    Learn to believe in YOU

    When we believe our efforts will pay off, we’re more likely to control our impulsive choices. To increase your self-belief, prove to yourself at least once a day that you can do what you set out to do. (Because you can.) Like this:

    • Choose an action you know you can do, like drink a glass of water first thing or go for a short walk after work. (It has to be something you’re sure you can do. Set yourself up to succeed.)
    • Promise yourself you’ll do it. 
    • Do it.
    • Repeat.

    Emotionally connect to your goal

    Visualize the outcome you want clearly and vividly in your mind. Then, when you feel tempted to get jiggy with a cheese board that’s snuck past your best intentions two hours into your fasting window, pull that vision clearly into your mind and follow these steps. 

    • Move away from the cheese board. 
    • Ask yourself:
      • What do I want right now?
      • What do I want, ultimately?
      • Am I willing to sacrifice my goal — and the satisfaction of achieving it — for this cheese? 
      • Is what I’m about to do moving me in the direction of the person I want to be? 
    • Notice and name — yes, out loud — all your available choices. 
    • Wait 10 minutes. During these 10 minutes, if you can, connect with a supportive friend, do something to de-stress, and/or take an action that directly links to achieving your goal. 
    • Now, decide what you want to do next and do that thing.
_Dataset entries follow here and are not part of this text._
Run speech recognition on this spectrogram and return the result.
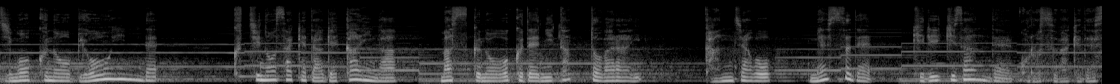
地獄の病院で口の裂けた外科医がマスクの奥でにたっと笑い患者をメスで切り刻んで殺すわけです。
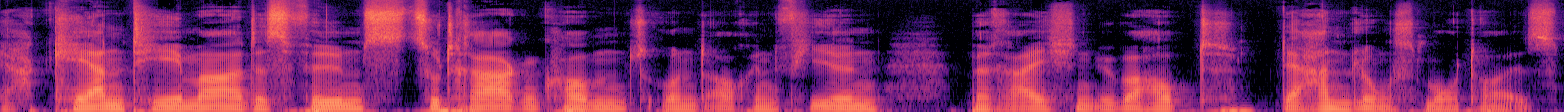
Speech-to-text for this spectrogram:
ja, Kernthema des Films zu tragen kommt und auch in vielen Bereichen überhaupt der Handlungsmotor ist.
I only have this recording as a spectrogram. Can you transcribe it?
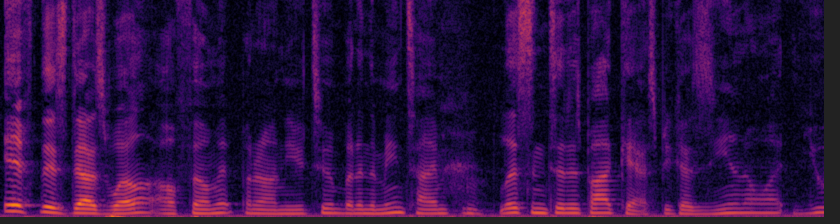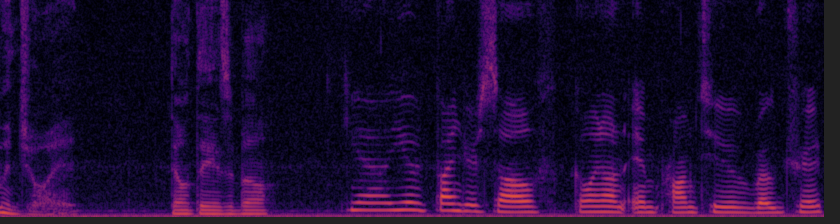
If this does well, I'll film it, put it on YouTube. But in the meantime, listen to this podcast because you know what? You enjoy it. Don't they, Isabel? Yeah, you find yourself going on an impromptu road trip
    Think progress, not perfection

    Remember — perfection is not the goal. Progress is the goal. That can look like: 
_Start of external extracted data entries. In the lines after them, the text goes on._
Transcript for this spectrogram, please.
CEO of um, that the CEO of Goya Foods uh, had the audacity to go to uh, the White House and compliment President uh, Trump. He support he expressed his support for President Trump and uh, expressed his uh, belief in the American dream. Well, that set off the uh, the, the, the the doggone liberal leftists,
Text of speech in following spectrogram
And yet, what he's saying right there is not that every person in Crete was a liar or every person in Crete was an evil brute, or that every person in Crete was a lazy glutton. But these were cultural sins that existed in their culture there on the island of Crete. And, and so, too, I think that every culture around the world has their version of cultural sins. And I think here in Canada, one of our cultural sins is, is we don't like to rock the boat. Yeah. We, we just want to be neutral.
    • doing something differently than before to create a better outcome
    • trying something new, even if you “fail”
    • wiping the slate clean and trying again when things don’t go to plan

    Part of change is learning to do new things in old circumstances. “Holiday seasons are ideal for this — they’re full of opportunities to practice making new choices!” Ro says. By reframing these next few weeks as a chance to push forward — instead of putting your goals on pause or feeling overwhelmed by the tide of temptation — you can hit January 1st, 2024, with more progress under your still-fitting-just-as-well-as-it-was-in-November belt!

    What to do next

    For more quick tips to sidestep food guilt, sail through social eating occasions, and stay on track through the holidays, check out our socials. And for more actionable, science-backed support throughout the season, get SIMPLE in your corner. Take our quiz, set up your account, and we’ll be there to help you:

    • stay accountable to your goals;
    • make balanced food choices that serve your health and well-being; and
    • find the answers to meet any challenges that come along (Avo, your personal wellness assistant in the SIMPLE app, is always free to chat!)

    You’ve got this!